PROBLEM DETAILS =
Reproduce, without alteration, every line of the data; exclude the images.

[[ PROVIDED DATA open ]]

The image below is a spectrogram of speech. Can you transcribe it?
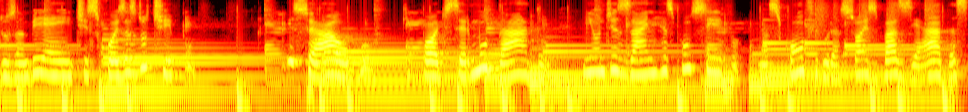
dos ambientes, coisas do tipo. Isso é algo que pode ser mudado em um design responsivo, nas configurações baseadas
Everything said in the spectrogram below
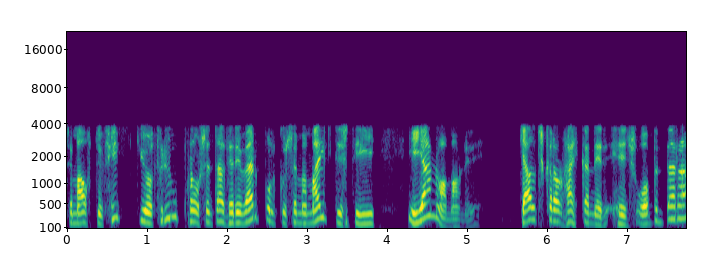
sem áttu 53% af þeirri verbulgu sem að mæltist í, í janúamániði. Gjaldskrárhækkanir hins ofinbera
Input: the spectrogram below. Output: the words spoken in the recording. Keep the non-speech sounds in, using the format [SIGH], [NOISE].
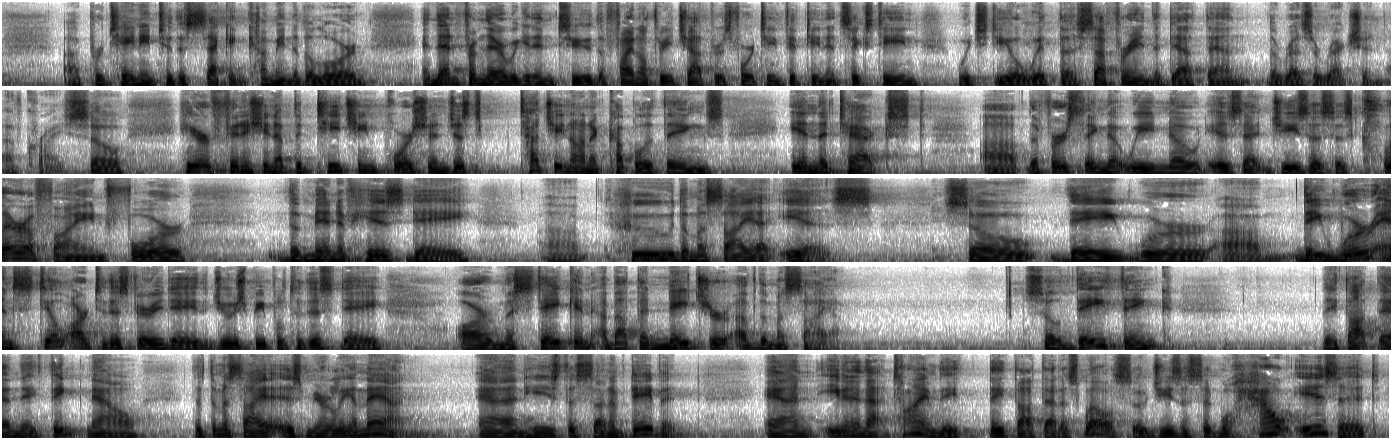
uh, pertaining to the second coming of the Lord. And then from there, we get into the final three chapters 14, 15, and 16, which deal with the suffering, the death, and the resurrection of Christ. So, here, finishing up the teaching portion, just touching on a couple of things in the text. Uh, the first thing that we note is that Jesus is clarifying for the men of his day uh, who the Messiah is. So they were, um, they were, and still are to this very day. The Jewish people to this day are mistaken about the nature of the Messiah. So they think, they thought then, they think now that the Messiah is merely a man, and he's the son of David. And even in that time, they, they thought that as well. So Jesus said, Well, how is it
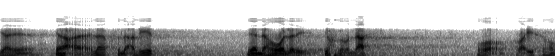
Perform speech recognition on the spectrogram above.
يعني لا يقص إلا أمير لأنه هو الذي يخبر الناس وهو رئيسهم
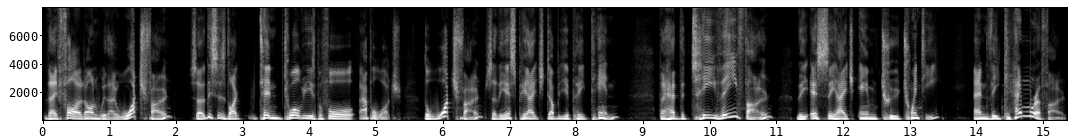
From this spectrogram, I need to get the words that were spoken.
they followed on with a watch phone so this is like 10, 12 years before Apple Watch. The watch phone, so the SPH WP10, they had the TV phone, the SCH M220, and the camera phone,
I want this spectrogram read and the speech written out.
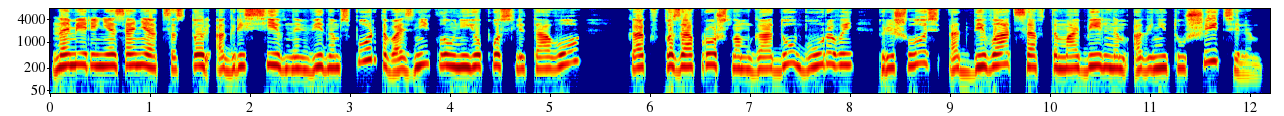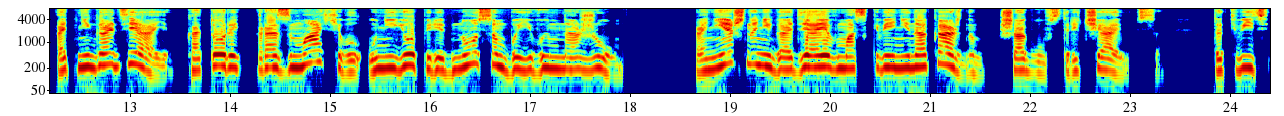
Намерение заняться столь агрессивным видом спорта возникло у нее после того, как в позапрошлом году Буровой пришлось отбиваться автомобильным огнетушителем от негодяя, который размахивал у нее перед носом боевым ножом. Конечно, негодяи в Москве не на каждом шагу встречаются, так ведь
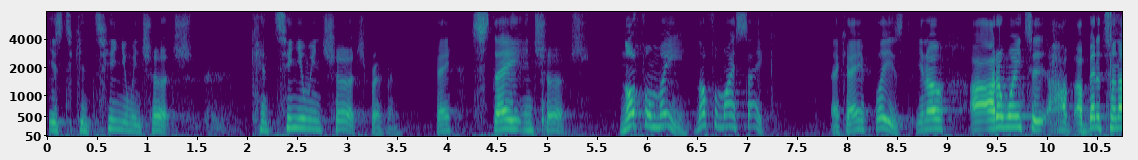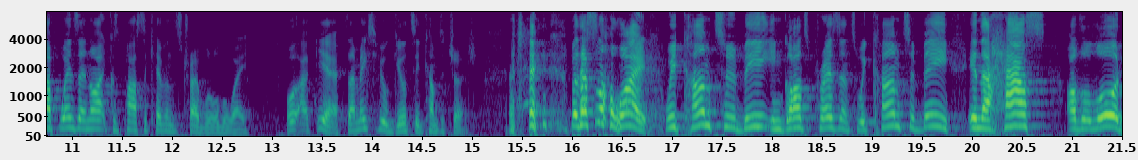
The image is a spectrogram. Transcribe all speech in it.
is to continue in church. Continue in church, brethren. Okay? Stay in church. Not for me, not for my sake. Okay? Please. You know, I, I don't want you to, I better turn up Wednesday night because Pastor Kevin's traveled all the way. Well, uh, yeah, if that makes you feel guilty, come to church. Okay? But that's not why. We come to be in God's presence. We come to be in the house of the Lord.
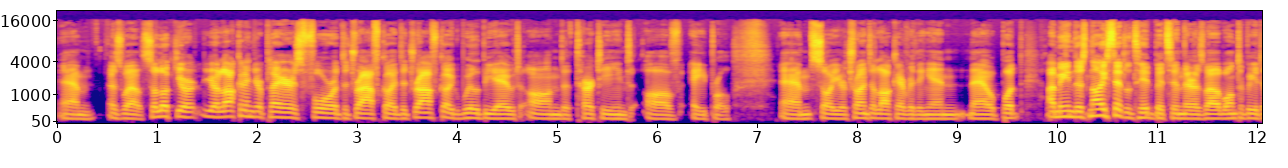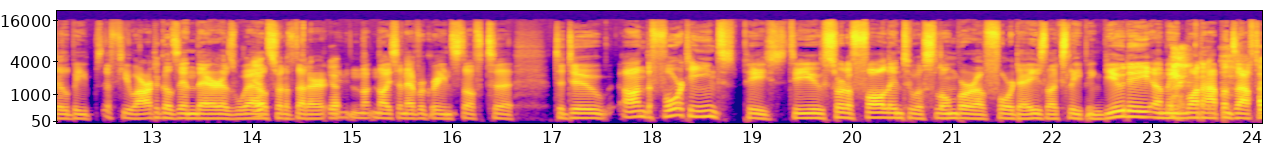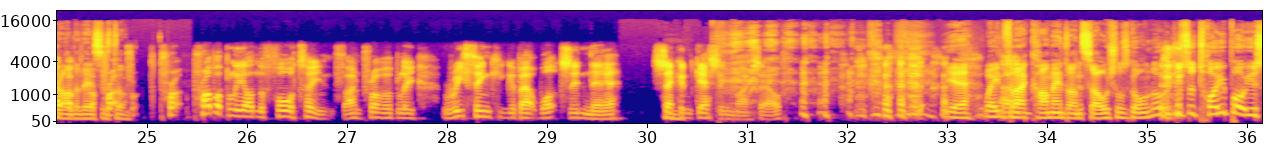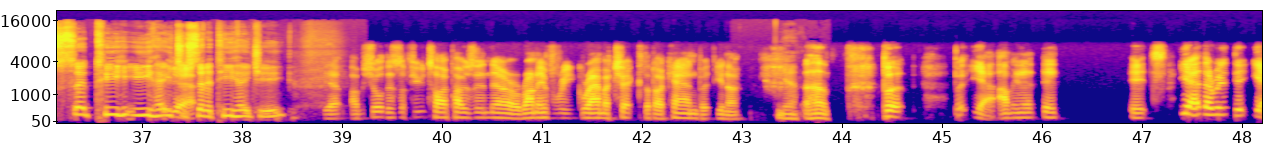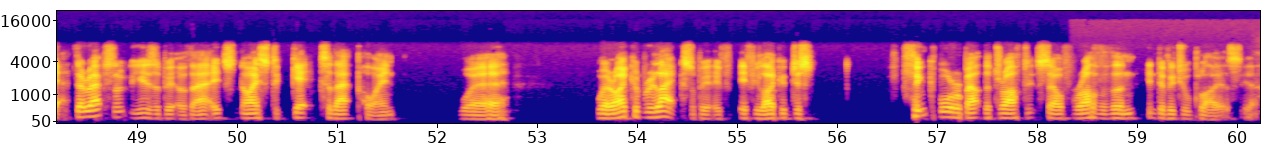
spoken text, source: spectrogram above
um, as well. So look, you're you're locking in your players for the draft guide. The draft guide will be out on the 13th of April, um, so you're trying to lock everything in now. But I mean, there's nice little tidbits in there as well. Want to be there'll be a few articles in there as well, Yep. sort of that are Yep. n- nice and evergreen stuff to to do on the 14th piece do you sort of fall into a slumber of four days like sleeping beauty i mean what happens after all of this is done probably on the 14th, I'm probably rethinking about what's in there, second guessing myself. yeah waiting for Um, that comment on socials going oh there's a typo you said t-e-h Yeah. instead of t-h-e yeah, I'm sure there's a few typos in there. I run every grammar check that I can, but you know, yeah Um, but but yeah, I mean it, it it's yeah there is yeah there absolutely is a bit of that. It's nice to get to that point where where I can relax a bit if if you like and just think more about the draft itself rather than individual players. Yeah.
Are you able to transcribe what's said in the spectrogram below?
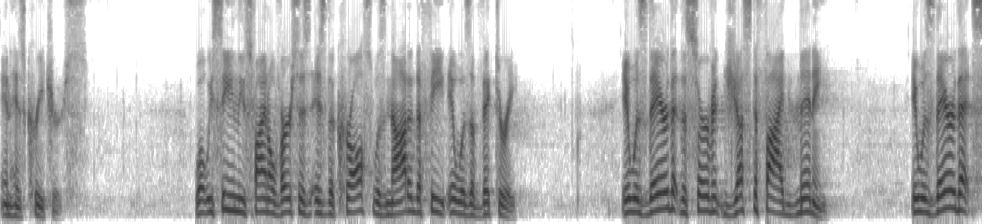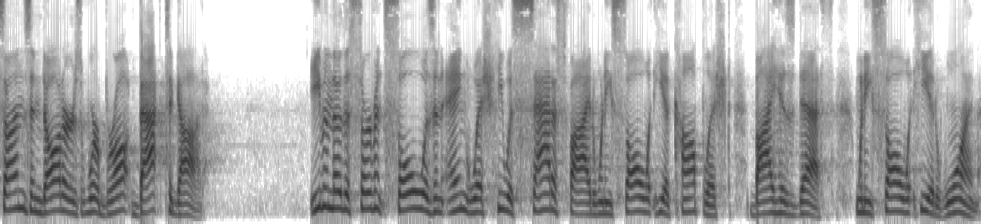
and his creatures. What we see in these final verses is the cross was not a defeat, it was a victory. It was there that the servant justified many. It was there that sons and daughters were brought back to God. Even though the servant's soul was in anguish, he was satisfied when he saw what he accomplished by his death, when he saw what he had won.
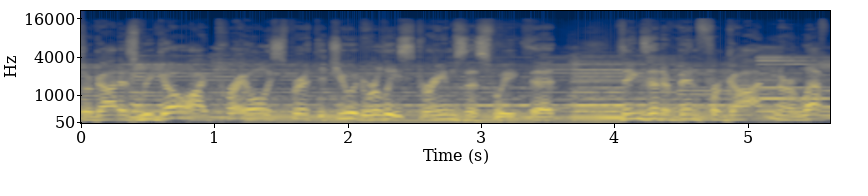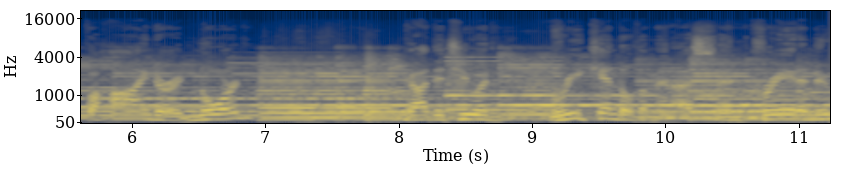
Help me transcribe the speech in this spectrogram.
So, God, as we go, I pray, Holy Spirit, that you would release dreams this week, that things that have been forgotten or left behind or ignored, God, that you would rekindle them in us and create a new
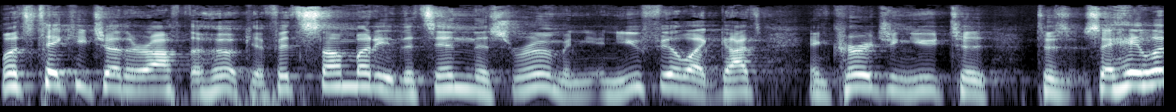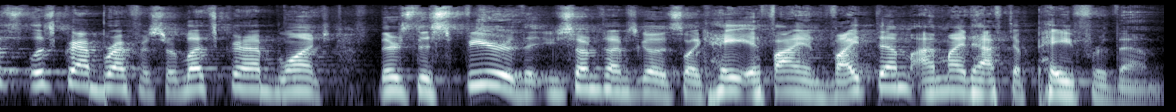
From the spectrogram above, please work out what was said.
let's take each other off the hook. If it's somebody that's in this room and, and you feel like God's encouraging you to, to say, hey, let's, let's grab breakfast or let's grab lunch, there's this fear that you sometimes go, it's like, hey, if I invite them, I might have to pay for them.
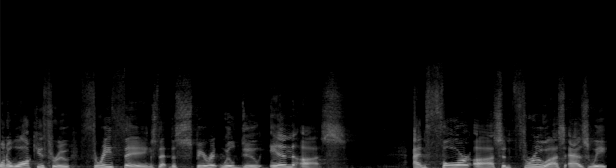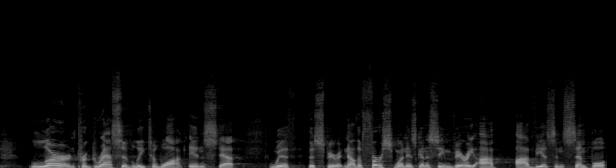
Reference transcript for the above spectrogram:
want to walk you through three things that the Spirit will do in us and for us and through us as we learn progressively to walk in step with the Spirit. Now, the first one is going to seem very ob- obvious and simple,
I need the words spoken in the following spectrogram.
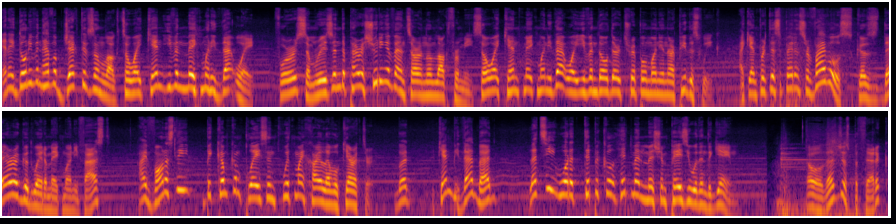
And I don't even have objectives unlocked, so I can't even make money that way. For some reason, the parachuting events aren't unlocked for me, so I can't make money that way even though they're triple money in RP this week. I can't participate in survivals, cause they're a good way to make money fast. I've honestly become complacent with my high level character. But it can't be that bad. Let's see what a typical Hitman mission pays you within the game. Oh, that's just pathetic.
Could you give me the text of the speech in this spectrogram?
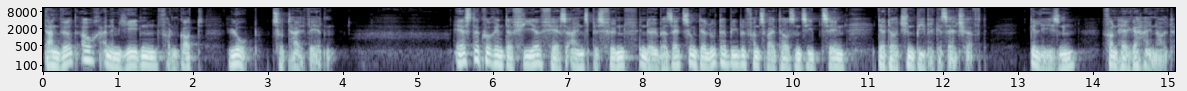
Dann wird auch einem jeden von Gott Lob zuteil werden. 1. Korinther 4, Vers 1 bis 5 in der Übersetzung der Lutherbibel von 2017 der Deutschen Bibelgesellschaft. Gelesen von Helga Heinold.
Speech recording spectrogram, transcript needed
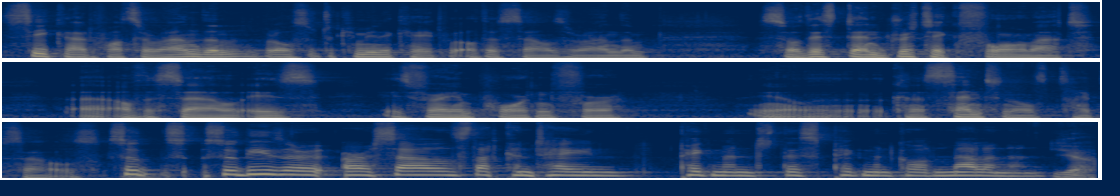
seek out what's around them, but also to communicate with other cells around them. So this dendritic format of the cell is, is very important for you know, kind of sentinel type cells. So, so these are, are cells that contain pigment, this pigment called melanin. Yeah,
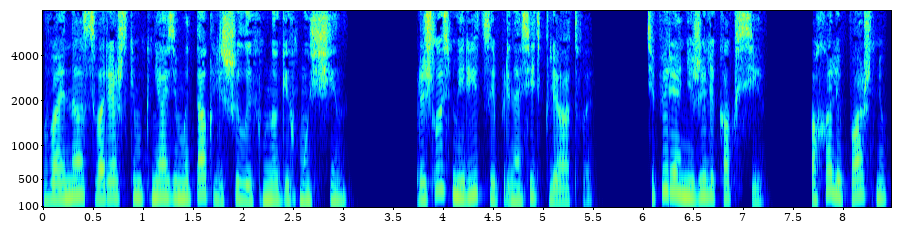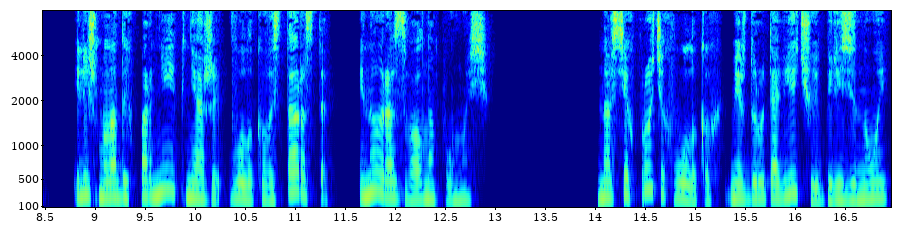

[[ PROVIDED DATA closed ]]

FINISHED TASK =
The image below is a spectrogram of speech. Can you transcribe it?
dos ambientes, coisas do tipo. Isso é algo que pode ser mudado em um design responsivo, nas configurações baseadas
Everything said in the spectrogram below
sem áttu 53% af þeirri verbulgu sem að mæltist í, í janúamániði. Gjaldskrárhækkanir hins ofinbera
Input: the spectrogram below. Output: the words spoken in the recording. Keep the non-speech sounds in, using the format [SIGH], [NOISE].
uh, pertaining to the second coming of the Lord. And then from there, we get into the final three chapters 14, 15, and 16, which deal with the suffering, the death, and the resurrection of Christ. So, here, finishing up the teaching portion, just touching on a couple of things in the text. Uh, the first thing that we note is that Jesus is clarifying for the men of his day uh, who the Messiah is. So they were, um, they were, and still are to this very day. The Jewish people to this day are mistaken about the nature of the Messiah. So they think, they thought then, they think now that the Messiah is merely a man, and he's the son of David. And even in that time, they, they thought that as well. So Jesus said, Well, how is it
Perform speech recognition on the spectrogram above.
يعني لا يقص إلا أمير لأنه هو الذي يخبر الناس وهو رئيسهم
From this spectrogram, I need to get the words that were spoken.
they followed on with a watch phone so this is like 10, 12 years before Apple Watch. The watch phone, so the SPH WP10, they had the TV phone, the SCH M220, and the camera phone,
I want this spectrogram read and the speech written out.
Намерение заняться столь агрессивным видом спорта возникло у нее после того, как в позапрошлом году Буровой пришлось отбиваться автомобильным огнетушителем от негодяя, который размахивал у нее перед носом боевым ножом. Конечно, негодяи в Москве не на каждом шагу встречаются, так ведь
The image is a spectrogram. Transcribe all speech in it.
is to continue in church. Continue in church, brethren. Okay? Stay in church. Not for me, not for my sake. Okay? Please. You know, I, I don't want you to, I better turn up Wednesday night because Pastor Kevin's traveled all the way. Well, uh, yeah, if that makes you feel guilty, come to church. Okay? But that's not why. We come to be in God's presence. We come to be in the house of the Lord.
spoken text, source: spectrogram above
um, as well. So look, you're you're locking in your players for the draft guide. The draft guide will be out on the 13th of April, um, so you're trying to lock everything in now. But I mean, there's nice little tidbits in there as well. Want to be there'll be a few articles in there as well, Yep. sort of that are Yep. n- nice and evergreen stuff to to do on the 14th piece do you sort of fall into a slumber of four days like sleeping beauty i mean what happens after all of this is done probably on the 14th, I'm probably rethinking about what's in there, second guessing myself. yeah waiting for Um, that comment on socials going oh there's a typo you said t-e-h Yeah. instead of t-h-e yeah, I'm sure there's a few typos in there. I run every grammar check that I can, but you know, yeah Um, but but yeah, I mean it, it it's yeah there is yeah there absolutely is a bit of that. It's nice to get to that point where where I can relax a bit if if you like and just think more about the draft itself rather than individual players. Yeah.
Are you able to transcribe what's said in the spectrogram below?
and his creatures. What we see in these final verses is the cross was not a defeat, it was a victory. It was there that the servant justified many. It was there that sons and daughters were brought back to God. Even though the servant's soul was in anguish, he was satisfied when he saw what he accomplished by his death, when he saw what he had won.
Help me transcribe the speech in this spectrogram.
So, God, as we go, I pray, Holy Spirit, that you would release dreams this week, that things that have been forgotten or left behind or ignored, God, that you would rekindle them in us and create a new
From the spectrogram above, please work out what was said.
let's take each other off the hook. If it's somebody that's in this room and, and you feel like God's encouraging you to, to say, hey, let's, let's grab breakfast or let's grab lunch, there's this fear that you sometimes go, it's like, hey, if I invite them, I might have to pay for them.
Reference transcript for the above spectrogram:
want to walk you through three things that the Spirit will do in us and for us and through us as we learn progressively to walk in step with the Spirit. Now, the first one is going to seem very ob- obvious and simple,
I need the words spoken in the following spectrogram.
And I don't even have objectives unlocked, so I can't even make money that way. For some reason, the parachuting events aren't unlocked for me, so I can't make money that way even though they're triple money in RP this week. I can't participate in survivals, cause they're a good way to make money fast. I've honestly become complacent with my high level character. But it can't be that bad. Let's see what a typical Hitman mission pays you within the game. Oh, that's just pathetic.
Could you give me the text of the speech in this spectrogram?
Dann wird auch einem jeden von Gott Lob zuteil werden. 1. Korinther 4, Vers 1 bis 5 in der Übersetzung der Lutherbibel von 2017 der Deutschen Bibelgesellschaft. Gelesen von Helga Heinold.
Speech recording spectrogram, transcript needed
seek out what's around them, but also to communicate with other cells around them. So this dendritic format of the cell is, is very important for you know, kind of sentinel type cells. So, so these are, are cells that contain pigment, this pigment called melanin. Yeah,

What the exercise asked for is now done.